Items from a data source
------------

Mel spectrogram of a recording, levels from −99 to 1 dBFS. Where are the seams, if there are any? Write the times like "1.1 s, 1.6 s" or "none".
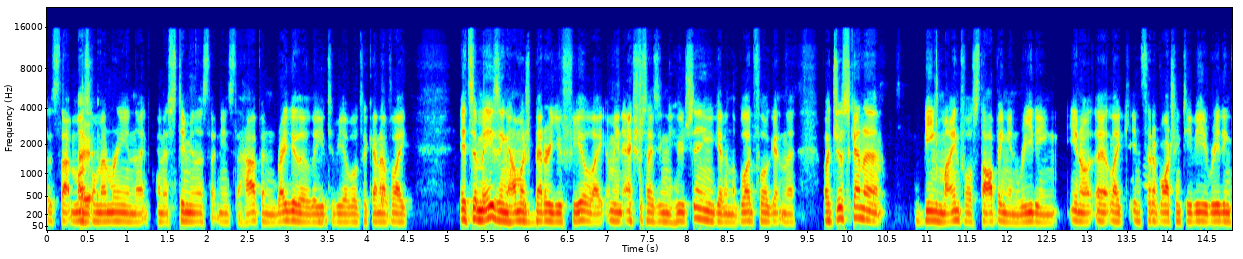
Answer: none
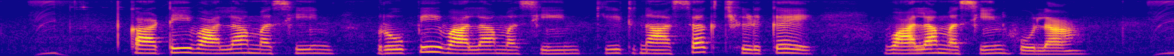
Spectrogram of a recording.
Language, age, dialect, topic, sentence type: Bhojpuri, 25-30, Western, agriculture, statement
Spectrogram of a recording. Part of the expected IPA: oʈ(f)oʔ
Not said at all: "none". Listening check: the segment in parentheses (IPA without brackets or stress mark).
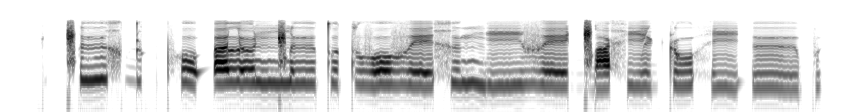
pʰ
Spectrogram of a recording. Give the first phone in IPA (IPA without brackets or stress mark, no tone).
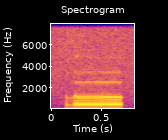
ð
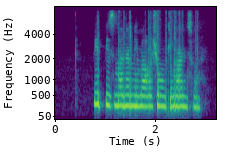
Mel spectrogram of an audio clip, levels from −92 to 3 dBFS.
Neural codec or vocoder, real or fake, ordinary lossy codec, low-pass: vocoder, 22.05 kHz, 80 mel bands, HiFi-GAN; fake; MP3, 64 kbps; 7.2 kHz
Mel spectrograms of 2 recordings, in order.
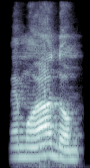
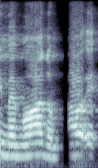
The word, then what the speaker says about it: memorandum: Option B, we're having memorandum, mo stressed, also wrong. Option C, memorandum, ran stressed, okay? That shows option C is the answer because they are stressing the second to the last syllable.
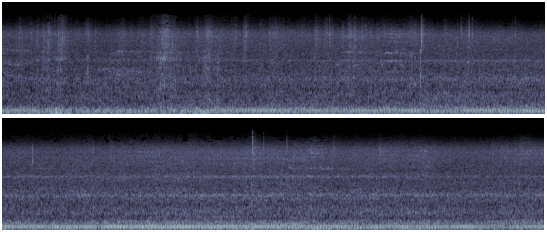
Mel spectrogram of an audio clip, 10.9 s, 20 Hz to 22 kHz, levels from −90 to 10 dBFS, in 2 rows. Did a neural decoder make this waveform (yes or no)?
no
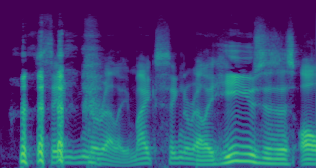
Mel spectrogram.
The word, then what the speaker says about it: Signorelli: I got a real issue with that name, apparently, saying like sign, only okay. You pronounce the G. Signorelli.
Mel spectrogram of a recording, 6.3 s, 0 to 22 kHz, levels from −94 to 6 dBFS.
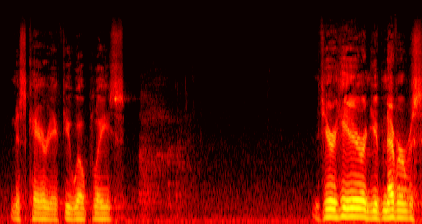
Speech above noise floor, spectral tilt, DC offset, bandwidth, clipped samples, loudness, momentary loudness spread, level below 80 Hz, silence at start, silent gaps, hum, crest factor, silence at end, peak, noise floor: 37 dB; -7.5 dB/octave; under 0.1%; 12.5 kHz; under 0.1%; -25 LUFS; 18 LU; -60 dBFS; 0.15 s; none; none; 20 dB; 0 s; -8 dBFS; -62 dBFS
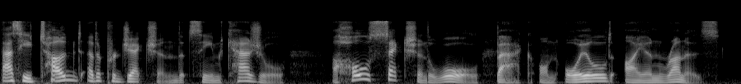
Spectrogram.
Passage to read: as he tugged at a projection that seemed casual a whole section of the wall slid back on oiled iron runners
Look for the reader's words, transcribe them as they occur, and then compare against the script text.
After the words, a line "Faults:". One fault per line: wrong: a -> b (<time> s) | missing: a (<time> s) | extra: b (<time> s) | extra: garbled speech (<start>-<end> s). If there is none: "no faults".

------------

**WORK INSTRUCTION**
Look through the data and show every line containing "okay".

**RESPONSE TO THE EXERCISE**
The word, then what the speaker says about it: memorandum: Option B, we're having memorandum, mo stressed, also wrong. Option C, memorandum, ran stressed, okay? That shows option C is the answer because they are stressing the second to the last syllable.
The word, then what the speaker says about it: Signorelli: I got a real issue with that name, apparently, saying like sign, only okay. You pronounce the G. Signorelli.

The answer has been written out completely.